Looking for a hotspot? Google Maps now highlights the service in a Web and app redesign that emphasizes key information and areas of interest at a glance.
Information from nearby searches is not much help if the person querying the question cannot clearly read the map or determine the distance or direction. So Google has made some updates such as removing elements that are not absolutely required like road outlines. The company also improved the typography of street names, points of interest, and transit stations to make them more distinguishable from other things on the map.
Google uses algorithms to pick the ares of interest, but it also uses the "human touch" in "high-density areas" such as New York City, Zhou Bailiang, UX Designer, Google Maps and Mark Li,
Software Engineer, Google Local, wrote in a blog post.
The search results has a visual focus by highlighting in different colors an individual's surroundings such as freeways, highways, parks and water.
"The new Maps has a subtle color scheme to help you easily differentiate between man-made or natural features, and quickly identify places like hospitals, schools or highways. In case you’re curious, here’s a key showing what each color on the map represents," per Google.
Earlier this week, the media news site Android Police reported Google began rolling out notifications for mass transit delays and an option to restrict data use to Wi-Fi only.
It allows people to contribute information to Google Maps from more places — whether searching for a new restaurant on Google.com or looking for a nearby convenience store while on the go.
Along with that change, Google has introduced a new way to approve edits suggested by others.
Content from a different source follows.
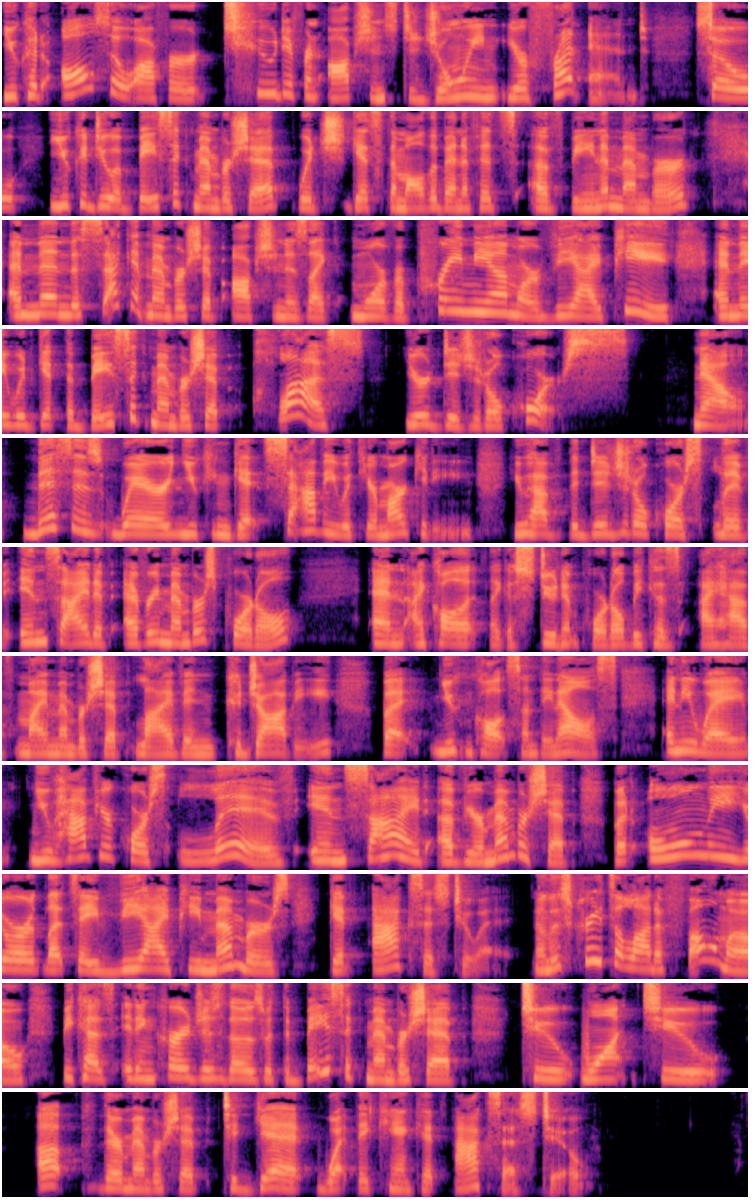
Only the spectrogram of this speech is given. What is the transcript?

For places that have pending suggestions, business owners will see a notification stating that "Someone suggested new info."
Click on the notification to have the option to verify the suggestion. When enough votes are received to determine the accuracy of the suggestion, it’s published to the map. This feature is available to Android users on the Google Maps app and both Android and iOS users on mobile Google search.